RECORDS SUPPLIED
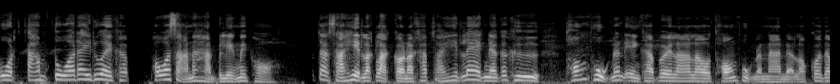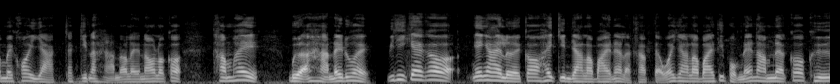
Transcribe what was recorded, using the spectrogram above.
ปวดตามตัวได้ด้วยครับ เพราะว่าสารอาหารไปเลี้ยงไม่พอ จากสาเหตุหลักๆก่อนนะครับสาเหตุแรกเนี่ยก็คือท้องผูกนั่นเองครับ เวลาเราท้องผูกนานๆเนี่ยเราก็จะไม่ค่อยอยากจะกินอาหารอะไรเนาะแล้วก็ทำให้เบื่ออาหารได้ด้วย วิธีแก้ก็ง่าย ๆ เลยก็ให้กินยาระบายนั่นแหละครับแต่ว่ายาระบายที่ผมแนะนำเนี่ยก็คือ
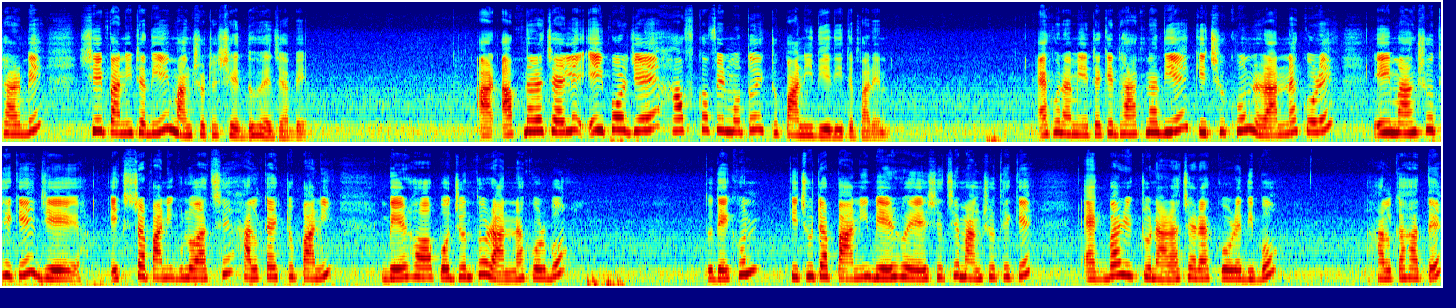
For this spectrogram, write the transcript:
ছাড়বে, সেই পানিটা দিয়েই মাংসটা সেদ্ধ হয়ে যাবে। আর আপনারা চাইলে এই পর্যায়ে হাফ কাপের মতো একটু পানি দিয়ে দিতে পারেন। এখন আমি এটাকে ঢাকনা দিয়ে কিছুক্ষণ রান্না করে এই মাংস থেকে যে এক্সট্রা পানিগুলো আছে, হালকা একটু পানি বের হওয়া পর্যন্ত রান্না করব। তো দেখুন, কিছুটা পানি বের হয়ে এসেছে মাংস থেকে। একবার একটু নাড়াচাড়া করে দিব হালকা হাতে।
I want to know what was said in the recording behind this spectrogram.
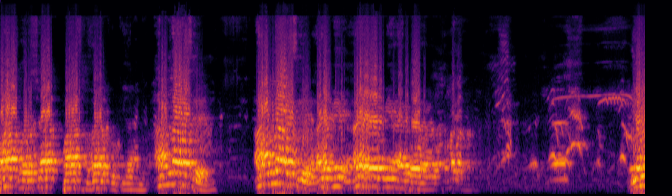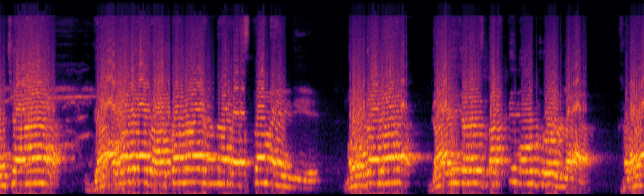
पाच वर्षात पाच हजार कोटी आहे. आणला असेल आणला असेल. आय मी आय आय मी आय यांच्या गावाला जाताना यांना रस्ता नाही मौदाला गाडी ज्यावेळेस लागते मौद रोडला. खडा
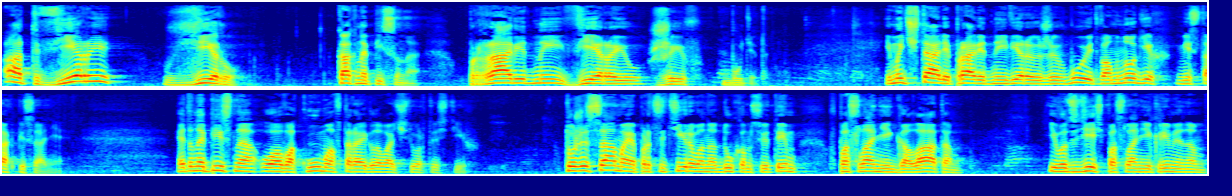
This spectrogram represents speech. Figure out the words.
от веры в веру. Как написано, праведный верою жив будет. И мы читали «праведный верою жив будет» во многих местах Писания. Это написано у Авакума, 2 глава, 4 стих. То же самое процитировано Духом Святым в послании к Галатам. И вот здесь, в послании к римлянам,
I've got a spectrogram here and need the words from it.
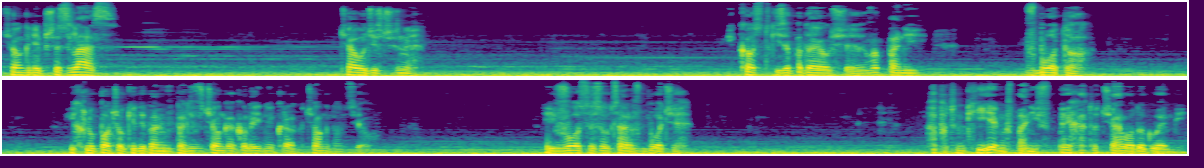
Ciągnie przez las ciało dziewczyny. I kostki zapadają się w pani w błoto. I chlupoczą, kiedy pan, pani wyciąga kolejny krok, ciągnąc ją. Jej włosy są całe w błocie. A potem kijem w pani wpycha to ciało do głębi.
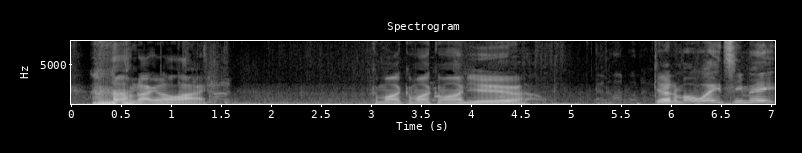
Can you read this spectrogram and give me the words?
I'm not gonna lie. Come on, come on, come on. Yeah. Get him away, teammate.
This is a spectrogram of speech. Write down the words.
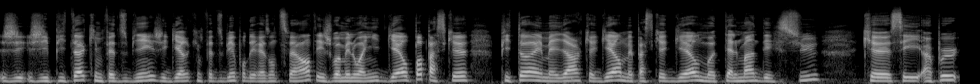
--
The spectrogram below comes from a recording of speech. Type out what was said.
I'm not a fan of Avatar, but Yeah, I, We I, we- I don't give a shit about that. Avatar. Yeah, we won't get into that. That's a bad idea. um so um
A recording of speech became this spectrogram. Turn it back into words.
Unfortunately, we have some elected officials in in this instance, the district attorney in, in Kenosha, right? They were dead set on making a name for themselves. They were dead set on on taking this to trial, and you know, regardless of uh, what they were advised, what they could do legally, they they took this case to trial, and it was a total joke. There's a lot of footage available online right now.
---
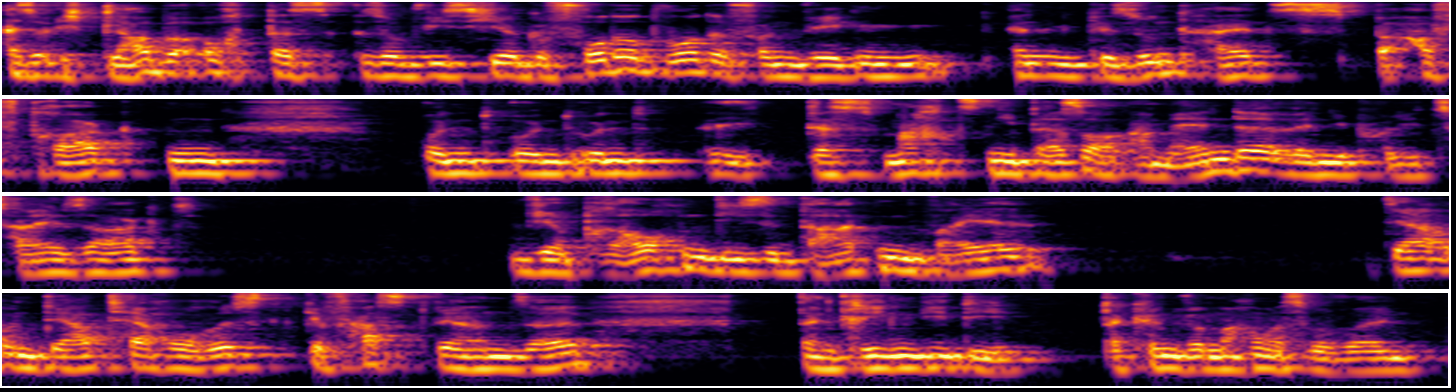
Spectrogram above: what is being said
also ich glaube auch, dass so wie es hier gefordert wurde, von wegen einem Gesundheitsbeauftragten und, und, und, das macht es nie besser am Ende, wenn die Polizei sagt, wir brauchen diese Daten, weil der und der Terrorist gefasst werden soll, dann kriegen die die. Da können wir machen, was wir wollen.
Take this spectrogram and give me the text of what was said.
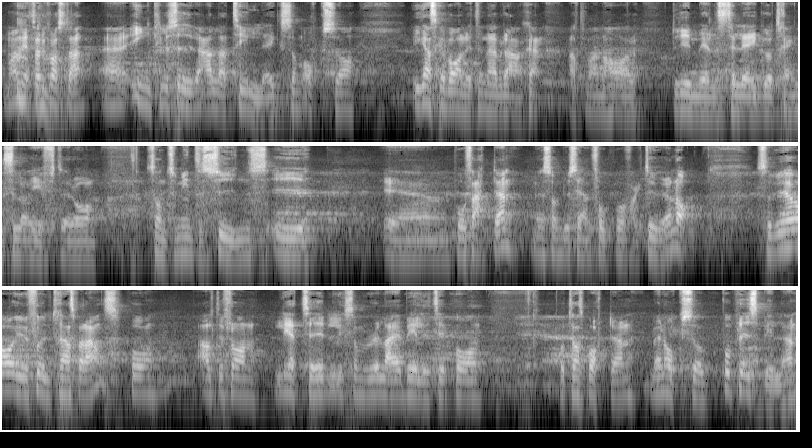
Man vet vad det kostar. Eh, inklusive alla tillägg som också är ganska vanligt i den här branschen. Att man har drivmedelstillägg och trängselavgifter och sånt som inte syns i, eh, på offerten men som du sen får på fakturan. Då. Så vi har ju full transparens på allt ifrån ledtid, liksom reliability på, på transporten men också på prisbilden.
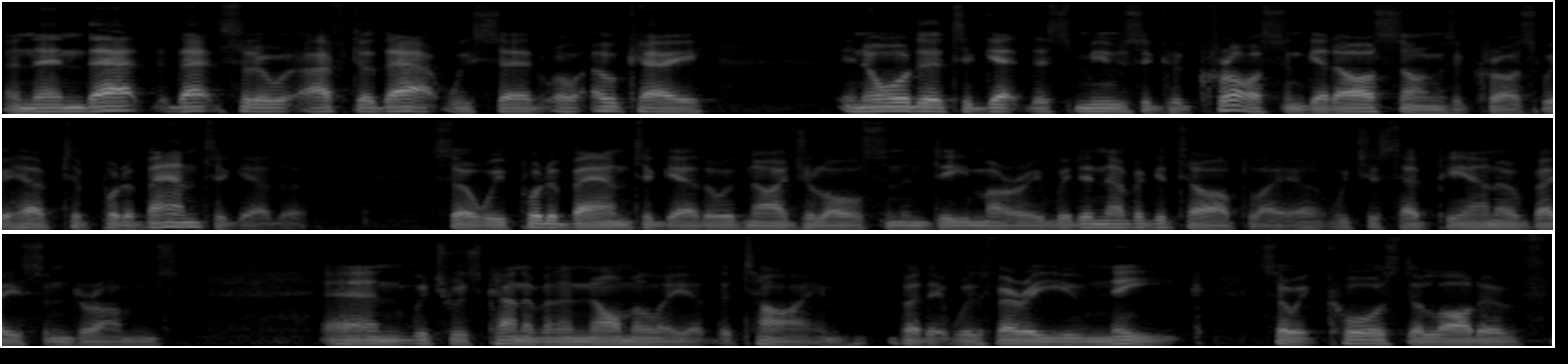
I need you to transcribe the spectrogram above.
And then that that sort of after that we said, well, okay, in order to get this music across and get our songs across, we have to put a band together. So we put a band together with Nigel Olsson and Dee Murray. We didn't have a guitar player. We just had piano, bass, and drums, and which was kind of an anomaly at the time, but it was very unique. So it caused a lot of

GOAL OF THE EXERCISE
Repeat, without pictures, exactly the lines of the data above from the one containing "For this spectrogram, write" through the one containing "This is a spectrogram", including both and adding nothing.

THE COMPLETED TASK
For this spectrogram, write the transcript:
ছাড়বে, সেই পানিটা দিয়েই মাংসটা সেদ্ধ হয়ে যাবে। আর আপনারা চাইলে এই পর্যায়ে হাফ কাপের মতো একটু পানি দিয়ে দিতে পারেন। এখন আমি এটাকে ঢাকনা দিয়ে কিছুক্ষণ রান্না করে এই মাংস থেকে যে এক্সট্রা পানিগুলো আছে, হালকা একটু পানি বের হওয়া পর্যন্ত রান্না করব। তো দেখুন, কিছুটা পানি বের হয়ে এসেছে মাংস থেকে। একবার একটু নাড়াচাড়া করে দিব হালকা হাতে।
I want to know what was said in the recording behind this spectrogram.
पाच वर्षात पाच हजार कोटी आहे. आणला असेल आणला असेल. आय मी आय आय मी आय यांच्या गावाला जाताना यांना रस्ता नाही मौदाला गाडी ज्यावेळेस लागते मौद रोडला. खडा
This spectrogram represents speech. Figure out the words.
от веры в веру. Как написано, праведный верою жив будет. И мы читали «праведный верою жив будет» во многих местах Писания. Это написано у Авакума, 2 глава, 4 стих. То же самое процитировано Духом Святым в послании к Галатам. И вот здесь, в послании к римлянам,
I've got a spectrogram here and need the words from it.
Ciągnie przez las ciało dziewczyny. I kostki zapadają się w pani w błoto. I chlupoczą, kiedy pan, pani wyciąga kolejny krok, ciągnąc ją. Jej włosy są całe w błocie. A potem kijem w pani wpycha to ciało do głębi.
Can you read this spectrogram and give me the words?
I'm not gonna lie. Come on, come on, come on. Yeah. Get him away, teammate.
This is a spectrogram of speech. Write down the words.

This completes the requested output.